Data records

Content starts

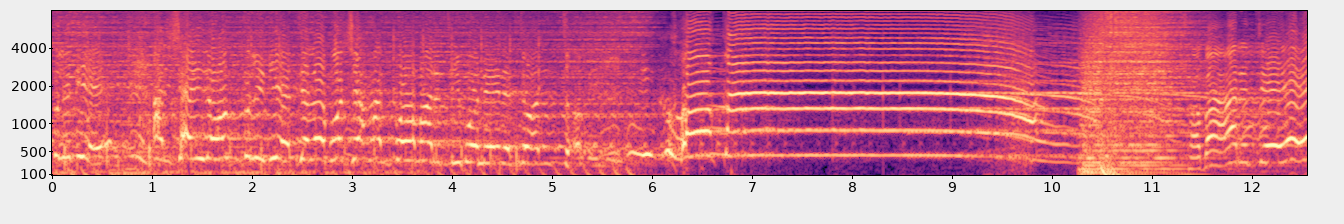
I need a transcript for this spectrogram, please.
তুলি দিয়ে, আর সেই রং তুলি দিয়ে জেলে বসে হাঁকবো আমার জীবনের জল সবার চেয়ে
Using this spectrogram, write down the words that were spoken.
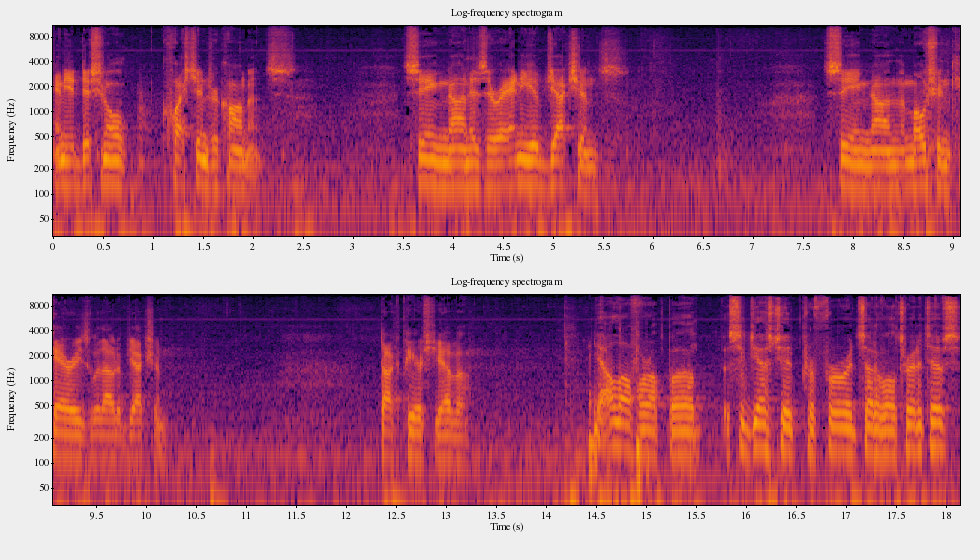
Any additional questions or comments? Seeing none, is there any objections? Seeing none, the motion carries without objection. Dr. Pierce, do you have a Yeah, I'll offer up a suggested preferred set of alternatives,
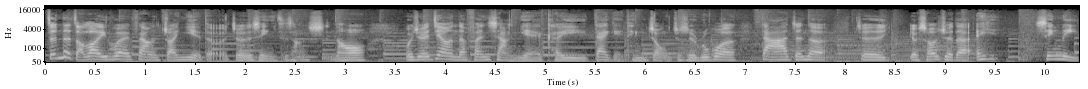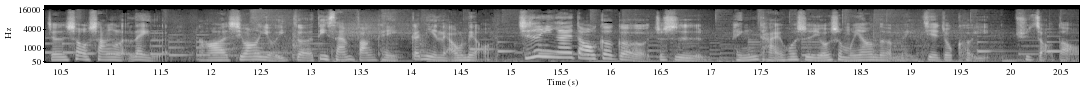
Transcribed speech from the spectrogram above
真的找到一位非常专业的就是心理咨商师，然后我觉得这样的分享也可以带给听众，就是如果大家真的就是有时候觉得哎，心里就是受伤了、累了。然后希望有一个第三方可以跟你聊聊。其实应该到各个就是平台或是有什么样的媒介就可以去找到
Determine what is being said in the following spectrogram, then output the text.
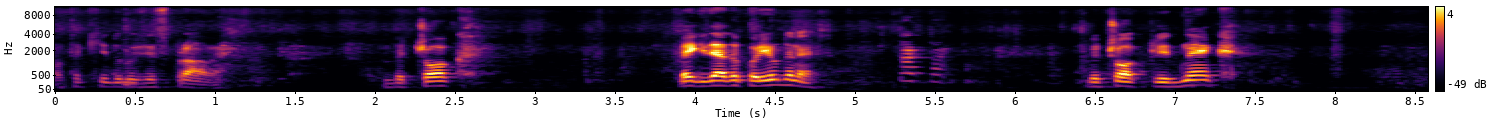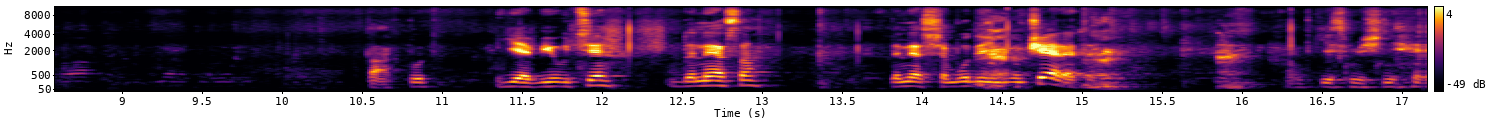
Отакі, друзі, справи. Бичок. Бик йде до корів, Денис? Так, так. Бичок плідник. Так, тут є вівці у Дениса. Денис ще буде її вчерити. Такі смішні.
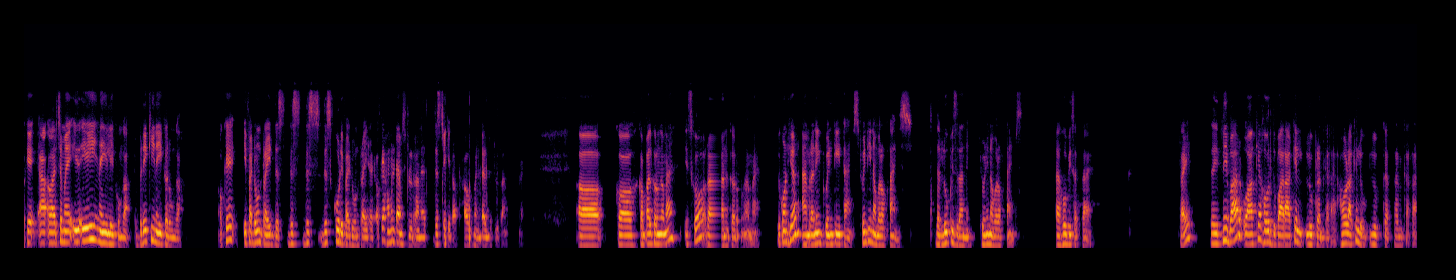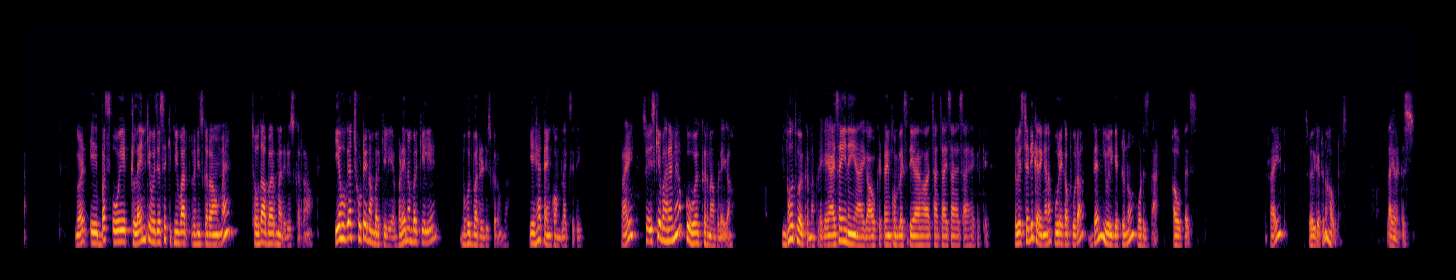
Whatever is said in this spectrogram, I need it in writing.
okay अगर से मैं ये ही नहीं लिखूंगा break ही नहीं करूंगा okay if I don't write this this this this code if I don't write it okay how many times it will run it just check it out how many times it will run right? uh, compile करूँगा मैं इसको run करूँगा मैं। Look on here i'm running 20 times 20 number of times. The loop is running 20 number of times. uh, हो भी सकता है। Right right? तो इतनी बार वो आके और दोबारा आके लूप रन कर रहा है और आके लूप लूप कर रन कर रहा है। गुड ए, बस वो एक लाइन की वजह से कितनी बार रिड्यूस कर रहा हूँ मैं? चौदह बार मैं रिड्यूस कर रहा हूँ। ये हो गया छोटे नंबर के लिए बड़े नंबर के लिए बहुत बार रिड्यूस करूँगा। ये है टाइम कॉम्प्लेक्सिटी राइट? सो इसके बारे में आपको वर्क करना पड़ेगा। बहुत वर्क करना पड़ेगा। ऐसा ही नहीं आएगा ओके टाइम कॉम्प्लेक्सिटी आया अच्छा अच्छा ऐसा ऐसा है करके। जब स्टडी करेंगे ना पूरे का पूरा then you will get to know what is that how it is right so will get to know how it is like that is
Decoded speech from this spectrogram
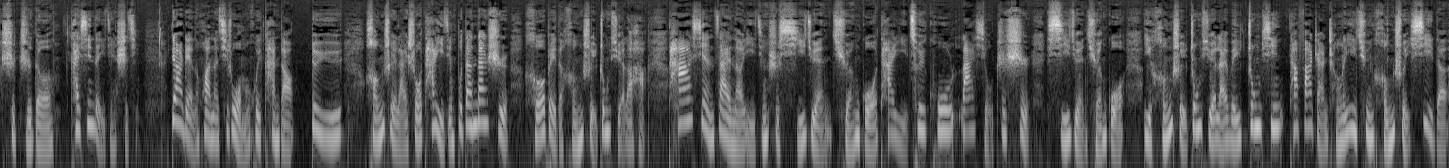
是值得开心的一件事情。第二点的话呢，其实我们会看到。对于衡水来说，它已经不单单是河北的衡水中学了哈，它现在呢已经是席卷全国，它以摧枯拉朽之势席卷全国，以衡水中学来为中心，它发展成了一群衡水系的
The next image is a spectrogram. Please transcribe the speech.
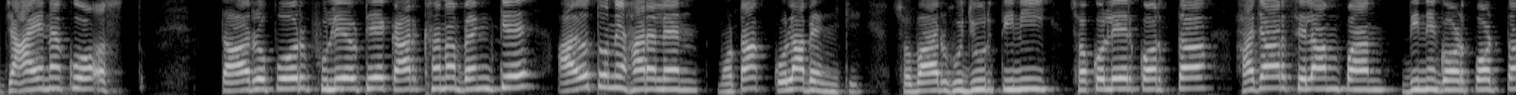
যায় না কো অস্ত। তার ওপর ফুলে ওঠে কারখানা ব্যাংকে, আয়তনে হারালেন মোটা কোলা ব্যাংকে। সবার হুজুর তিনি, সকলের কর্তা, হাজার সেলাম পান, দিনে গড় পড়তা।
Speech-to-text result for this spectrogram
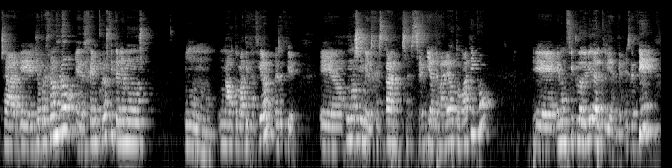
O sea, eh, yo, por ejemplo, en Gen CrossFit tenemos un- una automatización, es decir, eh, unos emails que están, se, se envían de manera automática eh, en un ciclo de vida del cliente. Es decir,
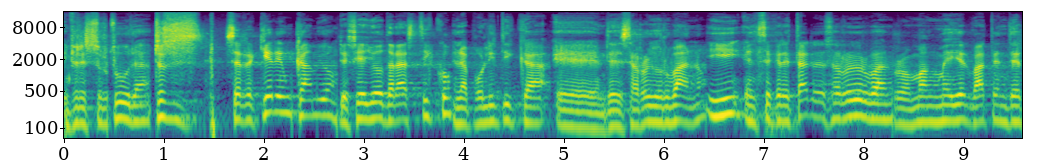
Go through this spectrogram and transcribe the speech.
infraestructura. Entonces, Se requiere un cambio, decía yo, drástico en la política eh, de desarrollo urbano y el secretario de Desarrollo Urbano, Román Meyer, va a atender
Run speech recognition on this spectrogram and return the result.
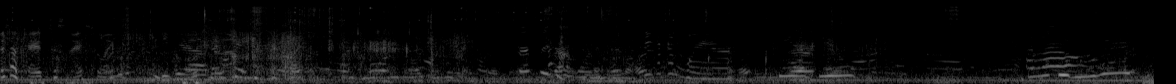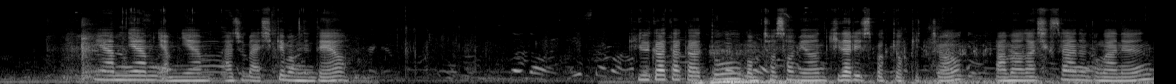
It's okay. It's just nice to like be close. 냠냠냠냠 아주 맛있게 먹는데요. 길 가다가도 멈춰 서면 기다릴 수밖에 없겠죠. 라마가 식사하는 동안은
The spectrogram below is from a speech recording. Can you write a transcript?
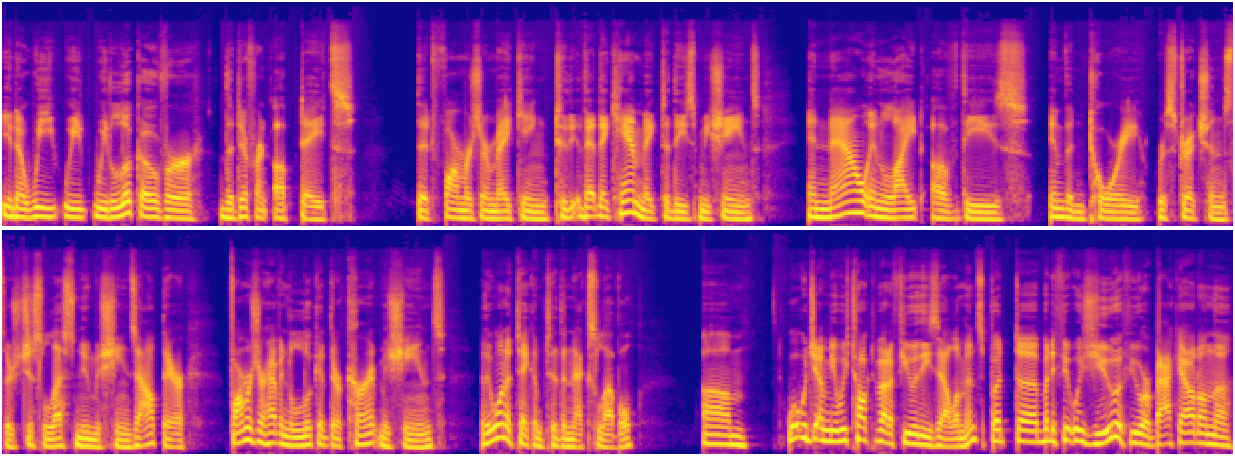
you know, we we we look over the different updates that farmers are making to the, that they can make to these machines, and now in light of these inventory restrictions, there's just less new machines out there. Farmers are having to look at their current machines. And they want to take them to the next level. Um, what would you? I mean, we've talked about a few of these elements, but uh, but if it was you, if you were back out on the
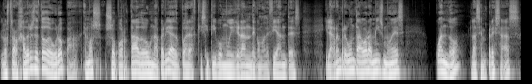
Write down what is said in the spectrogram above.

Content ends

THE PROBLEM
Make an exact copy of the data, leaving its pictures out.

RESULT OF THE EXERCISE
I need a transcript for this spectrogram, please.
তুলি দিয়ে, আর সেই রং তুলি দিয়ে জেলে বসে হাঁকবো আমার জীবনের জল সবার চেয়ে
Using this spectrogram, write down the words that were spoken.
Any additional questions or comments? Seeing none, is there any objections? Seeing none, the motion carries without objection. Dr. Pierce, do you have a Yeah, I'll offer up a suggested preferred set of alternatives,
Transcribed speech from the spectrogram above
真的找到一位非常专业的就是心理咨商师，然后我觉得这样的分享也可以带给听众，就是如果大家真的就是有时候觉得哎，心里就是受伤了、累了。然后希望有一个第三方可以跟你聊聊。其实应该到各个就是平台或是有什么样的媒介就可以去找到
Determine what is being said in the following spectrogram, then output the text.
Отакі, друзі, справи. Бичок. Бик йде до корів, Денис? Так, так. Бичок плідник. Так, тут є вівці у Дениса. Денис ще буде її вчерити. Такі смішні.
Whatever is said in this spectrogram, I need it in writing.
okay अगर से मैं ये ही नहीं लिखूंगा break ही नहीं करूंगा okay if I don't write this this this this code if I don't write it okay how many times it will run it just check it out how many times it will run right? uh, compile करूँगा मैं इसको run करूँगा मैं। Look on here i'm running 20 times 20 number of times. The loop is running 20 number of times. uh, हो भी सकता है। Right right? तो इतनी बार वो आके और दोबारा आके लूप रन कर रहा है और आके लूप लूप कर रन कर रहा है। गुड ए, बस वो एक लाइन की वजह से कितनी बार रिड्यूस कर रहा हूँ मैं? चौदह बार मैं रिड्यूस कर रहा हूँ। ये हो गया छोटे नंबर के लिए बड़े नंबर के लिए बहुत बार रिड्यूस करूँगा। ये है टाइम कॉम्प्लेक्सिटी राइट? सो इसके बारे में आपको वर्क करना पड़ेगा। बहुत वर्क करना पड़ेगा। ऐसा ही नहीं आएगा ओके टाइम कॉम्प्लेक्सिटी आया अच्छा अच्छा ऐसा ऐसा है करके। जब स्टडी करेंगे ना पूरे का पूरा then you will get to know what is that how it is right so will get to know how it is like that is
Decoded speech from this spectrogram
是值得开心的一件事情。第二点的话呢，其实我们会看到。对于衡水来说，它已经不单单是河北的衡水中学了哈，它现在呢已经是席卷全国，它以摧枯拉朽之势席卷全国，以衡水中学来为中心，它发展成了一群衡水系的
The next image is a spectrogram. Please transcribe the speech.
যায় না কো অস্ত। তার ওপর ফুলে ওঠে কারখানা ব্যাংকে, আয়তনে হারালেন মোটা কোলা ব্যাংকে। সবার হুজুর তিনি, সকলের কর্তা, হাজার সেলাম পান, দিনে গড় পড়তা।
Speech-to-text result for this spectrogram
O sea, eh, yo, por ejemplo, en Gen CrossFit tenemos un- una automatización, es decir, eh, unos emails que están, se, se envían de manera automática eh, en un ciclo de vida del cliente. Es decir,
Go through this spectrogram and transcribe the speech.
infraestructura. Entonces, Se requiere un cambio, decía yo, drástico en la política eh, de desarrollo urbano y el secretario de Desarrollo Urbano, Román Meyer, va a atender
Run speech recognition on this spectrogram and return the result.
It's okay. It's just nice to like be close. 냠냠냠냠 아주 맛있게 먹는데요. 길 가다가도 멈춰 서면 기다릴 수밖에 없겠죠. 라마가 식사하는 동안은
The spectrogram below is from a speech recording. Can you write a transcript?
you know, we we we look over the different updates that farmers are making to the, that they can make to these machines, and now in light of these inventory restrictions, there's just less new machines out there. Farmers are having to look at their current machines. And they want to take them to the next level. Um, what would you? I mean, we've talked about a few of these elements, but uh, but if it was you, if you were back out on the
Write down what is said in the spectrogram above.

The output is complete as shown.